Doctor and patient (illustrative)..
(photo credit: INGIMAGE)
The Health and Finance ministries’ program to shorten queues for patients waiting for procedures in public hospital and health fund clinics has been launched.
The aim of the program is to strengthen the public health system while reducing unnecessary use of private medical facilities.
Health Minister Ya’acov Litzman and Finance Minister Moshe Kahlon said last week that they were determined to reduce red tape and increase egalitarianism in the receipt of healthcare.
The four public health funds received NIS 280 million from the Treasury to carry out more elective (non-emergency) operations by increasing staff, incentives and the number of shifts. By making such surgeries and consultations more accessible, fewer people will use their private and supplementary health insurance policies (through the four health funds) and their own wallets for undergoing such procedures in private medical institutions, Litzman and Kahlon said. The health funds also bought more equipment and computers to improve accessibility.
Those public health insurers that shorten their queues will get bonuses. The ministries said the queues will be shortened already before the end of 2016, with the process due to be intensified in 2017. The public hospitals will thus become more competitive with the private hospitals and clinics, whose main advantage has been speedy treatment.
The ministries said they will set aside NIS 780m. for this purpose in 2017.

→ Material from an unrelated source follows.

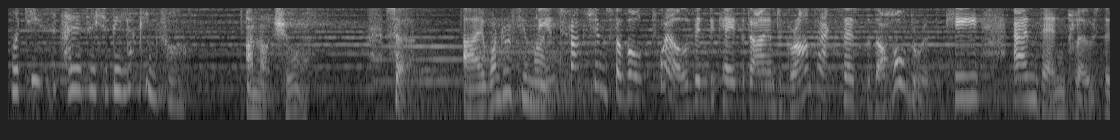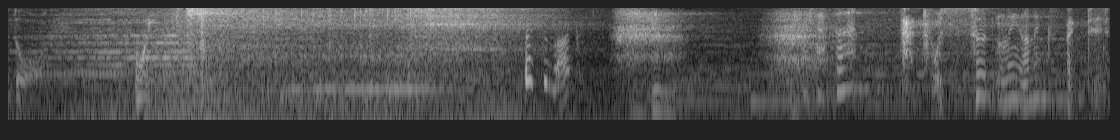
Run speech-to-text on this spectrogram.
What do you suppose we should be looking for? I'm not sure. Sir, I wonder if you might... The instructions for Vault 12 indicate that I am to grant access to the holder of the key and then close the door. Wait! Best of luck. Professor? That was certainly unexpected.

There has been a steady erosion in the use of public medical institutions in recent years, as private ones – often staffed by doctors from public hospitals working after hours – took advantage of long waits for public treatment. This led to a significant increase in out-of-pocket payments and individual health expenditures.